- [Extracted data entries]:
:::

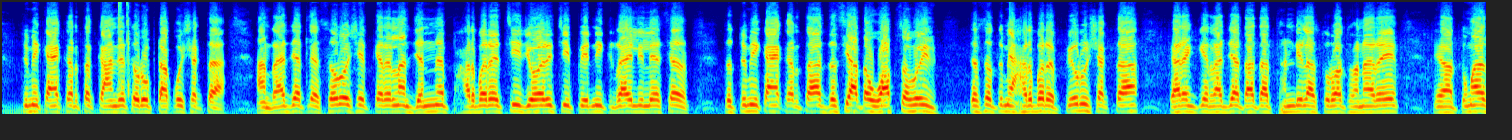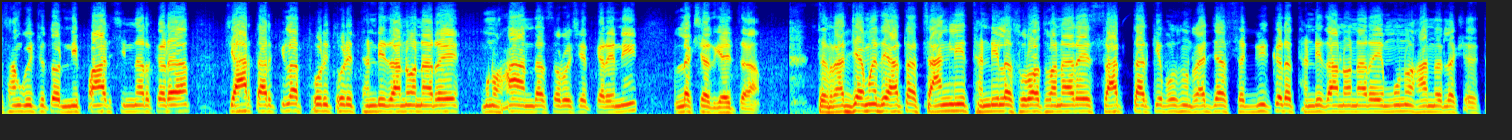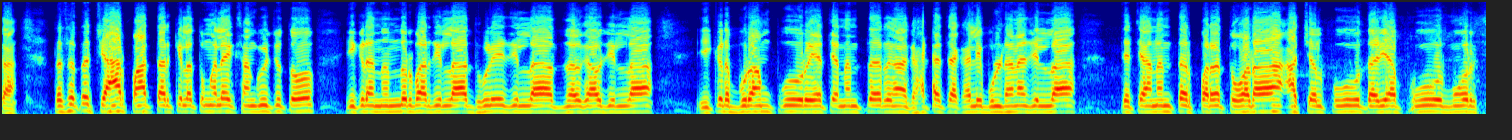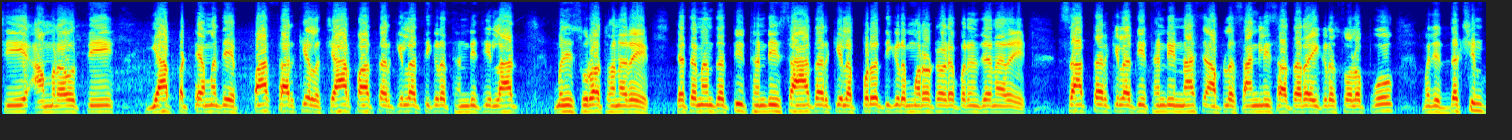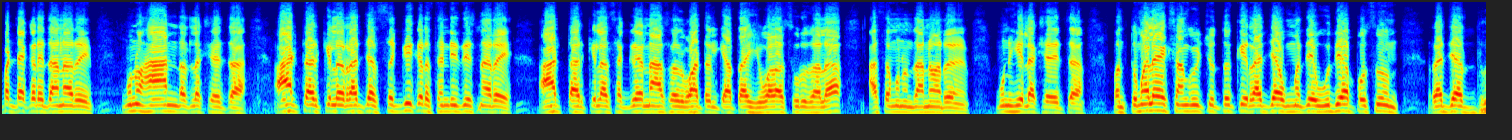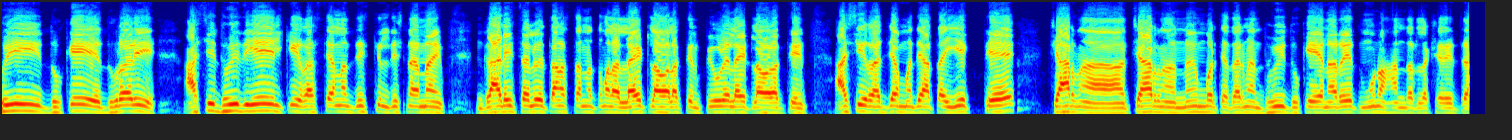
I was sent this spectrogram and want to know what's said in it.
तुम्ही काय करता? कांद्याचं रोप टाकू शकता. आणि राज्यातल्या सर्व शेतकऱ्यांना जन्न हरभऱ्याची ज्वारीची पेरणी राहिलेली असेल तर तुम्ही काय करता? जशी आता वापसा होईल तसं तुम्ही हरभरं पेरू शकता. कारण की राज्यात आता थंडीला सुरुवात होणार आहे. तुम्हाला सांगू इच्छितो निपाड सिन्नरकडं चार तारखेला थोडी थोडी थंडी जाणवणार आहे. म्हणून हा अंदाज सर्व शेतकऱ्यांनी लक्षात घ्यायचा. तर राज्यामध्ये आता चांगली थंडीला सुरुवात होणार आहे. सात तारखेपासून राज्यात सगळीकडे थंडी जाणवणार आहे म्हणून हा अंदाज लक्षात घ्यायचा तसं तर चार पाच तारखेला तुम्हाला एक सांगू इच्छितो. इकडं नंदुरबार जिल्हा धुळे जिल्हा जळगाव जिल्हा इकडं बुरामपूर याच्यानंतर घाटाच्या खाली बुलढाणा जिल्हा त्याच्यानंतर परतवाडा अचलपूर दर्यापूर मोर्शी अमरावती या पट्ट्यामध्ये पाच तारखेला चार पाच तारखेला तिकडं थंडीची लाट म्हणजे सुरुवात होणार आहे. त्याच्यानंतर ती थंडी सहा तारखेला परत इकडं मराठवाड्यापर्यंत येणार आहे. सात तारखेला ती थंडी नाश आपलं सांगली सातारा इकडं सोलापूर म्हणजे दक्षिण पट्ट्याकडे जाणार आहे. म्हणून हा अंदाज लक्षात घ्यायचा आठ तारखेला राज्यात सगळीकडे थंडी दिसणार आहे. आठ तारखेला सगळ्यांना असं वाटेल की आता हिवाळा सुरू झाला असं म्हणून जाणवणार आहे. म्हणून हे लक्षात यायचं पण तुम्हाला एक सांगू इच्छितो की राज्यामध्ये उद्यापासून राज्यात धुई धुके धुराळी अशी धुई येईल की रस्त्यांना देखील दिसणार नाही. गाडी चालवत असताना तुम्हाला लाइट लावा लागते पिवळे लाइट लावा लागते अशी राज्यामध्ये आता एक ते चार चार नोव्हेंबरच्या दरम्यान धुई धुके येणार आहेत म्हणून हा अंदाज लक्षात यायचा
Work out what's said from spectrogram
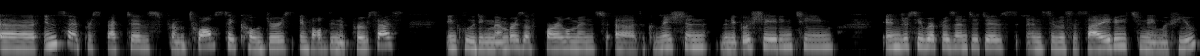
uh, inside perspectives from 12 stakeholders involved in the process, including members of parliament, uh, the commission, the negotiating team, industry representatives, and civil society, to name a few.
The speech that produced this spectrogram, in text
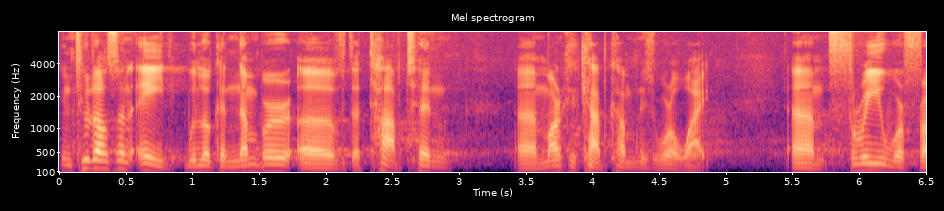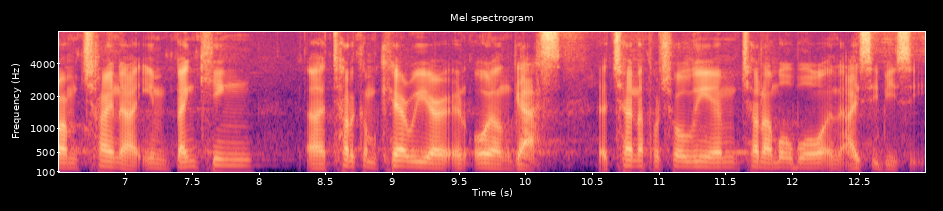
In 2008, we look at a number of the top 10 uh, market cap companies worldwide. Um, three were from China in banking, uh, telecom carrier, and oil and gas. Uh, China Petroleum, China Mobile, and ICBC.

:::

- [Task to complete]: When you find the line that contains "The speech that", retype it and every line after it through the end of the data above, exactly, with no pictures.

- [Result below]:
The speech that produced this spectrogram, in text
In 2008, we look at a number of the top 10 uh, market cap companies worldwide. Um, three were from China in banking, uh, telecom carrier, and oil and gas. Uh, China Petroleum, China Mobile, and ICBC.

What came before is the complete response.